My NLU file is large. Not too many of intents, but intents with thousands of examples. The problem is that intents with few examples are no more detected. the intent “stop” contains the example “stop”, and the intent “deny” contains the example “no”.
However, typing “stop” or “no” get a confidence score in intent classification as low as 0.2 (and nlu_fallback gets activated).
How to fix this problem?
I think a partial solution is to make some examples like stop or no map directly to an intent. Something like KeywordIntentClassifier, but with the ability to specify which intents to load (and not load everything).
The other alternative is to up-sample somehow the examples of the minority classes.
The first solution to class imbalance is always to correct it by collecting more data for underrepresented intents.
If an intent is there just to be triggered by specific words, you can rather use buttons with hard-coded intents e.g.
payload: /deny. You can correct some imbalance with sampling techniques or hyperparameter tuning, but an imbalance that large indicates something is wrong with the structure of the data itself.
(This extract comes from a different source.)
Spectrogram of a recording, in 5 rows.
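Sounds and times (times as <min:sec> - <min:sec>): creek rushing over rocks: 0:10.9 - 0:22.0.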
How are you collecting examples for your intents? Do they come from real conversations, or are they synthetic?
@mloubser The source of imbalance is the FAQ handling. If you have 3000 topics, with 3-6 questions each, what can you do?
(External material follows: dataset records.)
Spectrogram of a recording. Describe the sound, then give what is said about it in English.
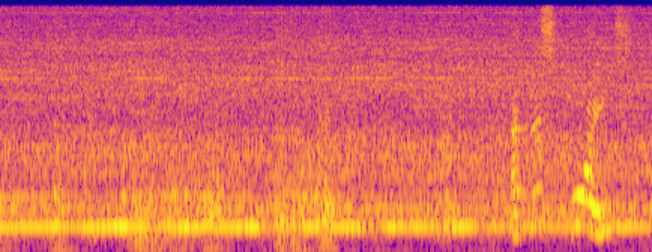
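An electric hand mixer runs in a home kitchen with a steady, even whining motor hum that stays loud throughout, and a brief voice is heard near the end. “I'm just gonna speed up my mixer a bit.”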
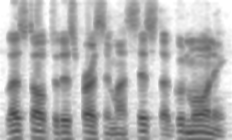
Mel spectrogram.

How many alternatives regarding yes/no/stop can you gather? The questions to the FAQ are synthetic (I wrote them all), and they are handled by the response selector (with a success rate around 80%).
I also have this problem due to an intent having multiple possible values for an entity, all of which are combined with the different ways to phrase the intent, leading to a combinatorial explosion. See Confusion in Using Entity Synonyms - #2 by ivanmkc
Eager to hear from Rasa what the answer is.
Is there a hierarchy in your FAQ questions? Typically we have the example that “chitchat” is a different set of responses than “FAQ”. In your case it might also be possible to split up the FAQ questions into subgroups. Might that help?
In general; getting a score to properly represent certainty is a huge unsolved problem in ML. There’s an algorithm whiteboard video here that highlights recent work done from our research team on the topic. We recently introduced some hyperparameters for DIET that might help. There’s also a PyData talk here that highlights how estimated probabilities are not a great proxy for certainty, which might help explain why it’s a hard problem to get right.